We and our children are sinners who are in need of grace. Even though everyone in the family has trusted the Lord, there is a need for us to correct ourselves and grow each day in faith, wisdom and service of the Lord. Thus, we must examine ourselves regularly in the light of God’s Word and with the help of the Holy Spirit. We must be quick to repent from all sins, and be diligent to grow in faith and obedience. We must not assume we are perfect. Neither should we be complacent about our need to grow in the Lord. We should also, like Job who prayed for the sanctification of his children, be concerned about our children’s salvation and sanctification (cf. Job 1:5).
The Scriptures make it plain that parents are to raise their children in the discipline and instruction of God’s Word. We cannot take this responsibility lightly. Christian parenting is impossible without the teaching of God’s Word. “I have esteemed the words of his mouth more than my necessary food” (Job 23:12). Providing Biblical knowledge is more important than preparing breakfast, lunch or dinner. We cannot afford not to teach our children God’s Word daily.

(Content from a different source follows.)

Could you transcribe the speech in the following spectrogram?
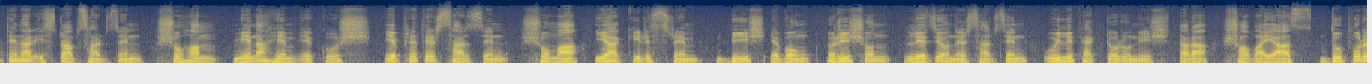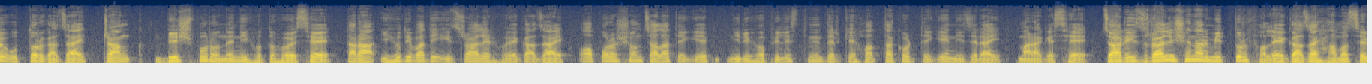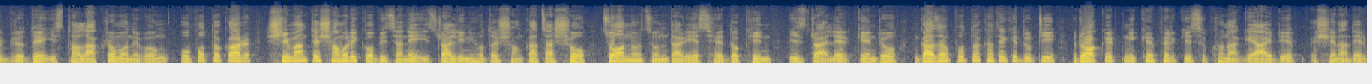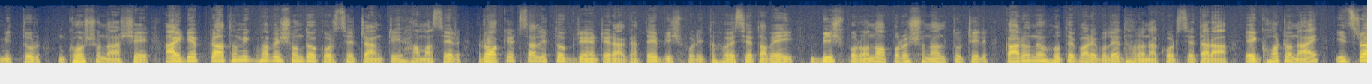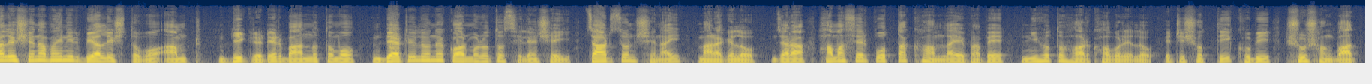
ইয়ারদেনার স্টাফ সার্জেন সোহাম মেনাহেম একুশ এফ্রেতের সার্জেন্ট সোমা ইয়াকির শ্রেম বিশ এবং রিশন লেজিয়নের সার্জেন্ট উইলি ফ্যাক্টর উনিশ। তারা সবাই আজ দুপুরে উত্তর গাজায় ট্রাঙ্ক বিস্ফোরণে নিহত হয়েছে। তারা ইহুদিবাদী ইসরায়েলের হয়ে গাজায় অপারেশন চালাতে গিয়ে নিরীহ ফিলিস্তিনিদেরকে হত্যা করতে গিয়ে নিজেরাই মারা গেছে। চার ইসরায়েলি সেনার মৃত্যুর ফলে গাজায় হামাসের বিরুদ্ধে স্থল আক্রমণ এবং উপত্যকার সীমান্তে সামরিক অভিযানে ইসরায়েলি নিহতের সংখ্যা চারশো চুয়ান্ন জন দাঁড়িয়েছে। দক্ষিণ ইসরায়েলের কেন্দ্র গাজা উপত্যকা থেকে দুটি রকেট নিক্ষেপের কিছুক্ষণ আগে আইডিএফ সেনাদের মৃত্যুর ঘোষণা আসে। আইডিএফ প্রাথমিকভাবে সন্দেহ করছে ট্রাঙ্কটি হামাসের রকেট চালিত গ্রেনেডের আঘাতে বিস্ফোরিত হয়েছে, তবে এই বিস্ফোরণ অপারেশনাল ত্রুটির কারণেও হতে পারে বলে ধারণা করছে তারা। এই ঘটনায় ইসরায়েলের সেনাবাহিনীর বিয়াল্লিশতম আর্মড ব্রিগেডের বাহান্নতম ব্যাটালিয়নে কর্মরত ছিলেন সেই চারজন সেনাই মারা গেল, যারা হামাসের প্রত্যক্ষ হামলায় এভাবে নিহত হওয়ার খবর এলো। এটি সত্যি খুবই সুসংবাদ।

Instruction of God’s Word should not be just a matter of Sunday school, but a daily affair of our home. If we would not daily feed our children God’s Word, they will be spiritually impoverished. Let us neither ignore nor despise the importance of daily teaching God’s truth to our children.
For all those who love God, nothing is more enjoyable on earth than serving their God. Joshua said it best – “as for me and my house, we will serve the LORD” (Joshua 24:15). Our homes itself must be a place of service to God and His people. Hospitality is one of the best ways we can serve God. Together with our children, we can serve others in Christ’s name. We can welcome unbelieving friends (even our teenage children’s friends) and tell them of the Gospel. We can entertain, comfort, counsel and strengthen believers and servants of God. We can be loving hosts of the fellowship meetings of our church and visiting missionaries. We can be compassionate and zealous in praying together as a family for fellow brethren, leaders of the church, missionaries, missions and the church. As a family, our major family activities can be participating in church activities, serving in various ministries and cheerfully giving for the Lord. Whenever possible, use the family car to fetch those who have difficulty in getting to church or fellowship meetings. When Christian parents make serving the Lord their main preoccupation, their children will have a compelling pattern to emulate.